Posted by
2466 posts

Tonight's news showed Fontainebleau and a couple of other chateaux - the grounds are mostly underwater, so these attractions will all be closed until the land dries out. In addition, most highways and toll roads are closed, due to high water. It's unfortunate, but a lot of vacations will be ruined this year.

Though the RER C is not going to Versailles Rive Gauche, you can get to Versailles if you use the bus. There are instructions on the official website.

The underground passageway which leads to the Arc de Triomphe will probably be closed, if it isn't already, and there's no other way to get to the top.

The Louvre will be closed tomorrow and Musee d'Orsay will close off certain areas, while they protect artwork stored on lower levels. I would expect this would continue at other museums, as well - check before you go.

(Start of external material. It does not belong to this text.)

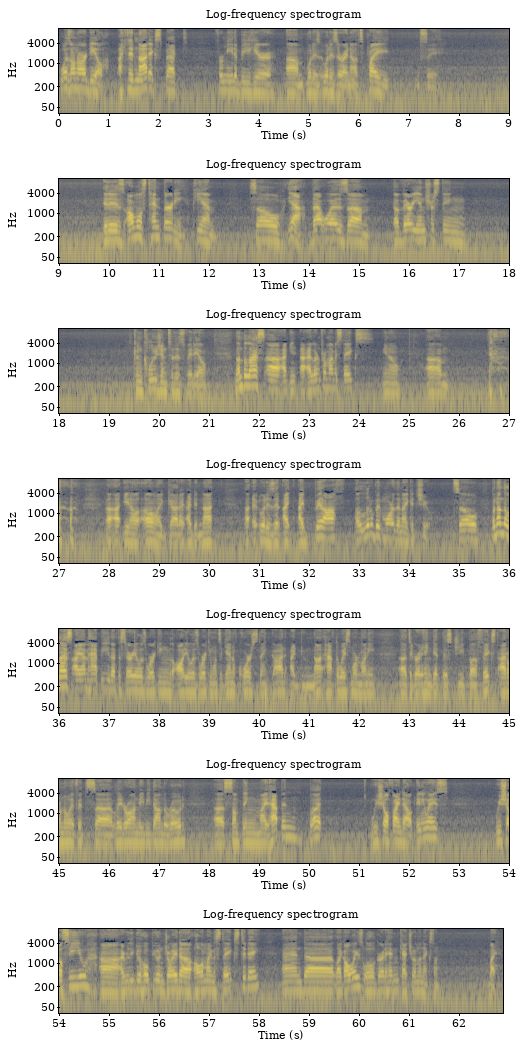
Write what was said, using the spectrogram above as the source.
was an ordeal. I did not expect for me to be here. Um, what is what is it right now? It's probably let's see. It is almost 10:30 p.m. So yeah, that was um, a very interesting conclusion to this video. Nonetheless, uh, I mean, I learned from my mistakes. You know, um, uh, you know. Oh my God, I, I did not. Uh, what is it? I I bit off a little bit more than I could chew. So, but nonetheless, I am happy that the stereo is working, the audio is working once again. Of course, thank God, I do not have to waste more money uh, to go ahead and get this Jeep uh, fixed. I don't know if it's uh, later on, maybe down the road, uh, something might happen, but we shall find out. Anyways, we shall see you. Uh, I really do hope you enjoyed uh, all of my mistakes today. And like always, we'll go right ahead and catch you on the next one. Bye.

The city is planning to install flood barriers at several Metro stations when it becomes necessary, so these will not be accessible. I would check the website for daily updates.

Some bus routes which run alongside the river might be rerouted while the river remains high. This was the case late this afternoon near Bastille. If you're going to either airport, you should allow much more time than you planned. Traffic is not moving anywhere quickly.

The Seine's current is moving at more than 5 km/minute - city officials are warning people to stay off the lower quais or anywhere there is high water present. If you want to take photos, stay on the bridges.

Posted by
101 posts

Bah. Who would have thought when I booked my flight in January that this would happen. Im in chilly london right now and taking the eurostar on Saturday for 5 nights.

Posted by
9730 posts

I know Debbie-- I keep thinking of people here to enjoy May/June in Paris . . .what a drag.

I'm not sure why other museums that aren't along the Seine would close down, this is very localized to the immediate environs of the Seine. The Louvre and the Orsay, of course, line the Seine longways in both cases. I suppose maybe the Quai Branly, but they haven't indicated that they're closing.

Posted by
2466 posts

It depends on what the museums have stored in underground vaults. If it's thought that water might enter the storage facilities, a portion or all of the museum would be closed, while they re-arrange things. Obviously, this would also be a security concern, so some areas might be closed to the public during this time.

The Louvre has an enormous amount of art stored underground, so it will take longer to move it to higher ground.

Anyone headed outside of Paris should be watching the weather reports. Though the water is receding somewhat in certain areas, it will take a couple of weeks for everything to dry out. Many areas do not have electricity and the water won't be safe to drink for awhile. So, call your hotel or host to make certain that they will be able to honor your reservation.

Not a good year for anyone, unfortunately.

Posted by
15620 posts

Commentators for the French Open mentioned that the organizers were letting fans into the main courts without tickets because so many of the ticket-holders were staying away due to the weather and the stands were nearly empty. Of course, that may be purely surmise on the part of the commentators.

Posted by
10254 posts

I didn't read the article, but if other museums shut it's so their crews are freed up to help museums that are moving works. Additionally, all these places have vaults going many levels underground.

Posted by
1338 posts

Chambord has had some flooding. So they're not open. I've also heard a lot more routes are closed.
Today in Loches the river is just a little bit lower than it was yesterday...fortunately.
As far as I know, Amboise is fine. Their facebook page posted a pic showing the chateau today and last year and comparing the river

Posted by
1097 posts

My heart goes out to all of the folks who unfortunately planned their vacations for this time, and for those who are living there and having to deal with this. I hope it clears soon.
We land in Paris three weeks from today, and are joining the RS Best of France My Way tour on June 28. Between the strikes, the weather and the political climate... well, I don't know what to think!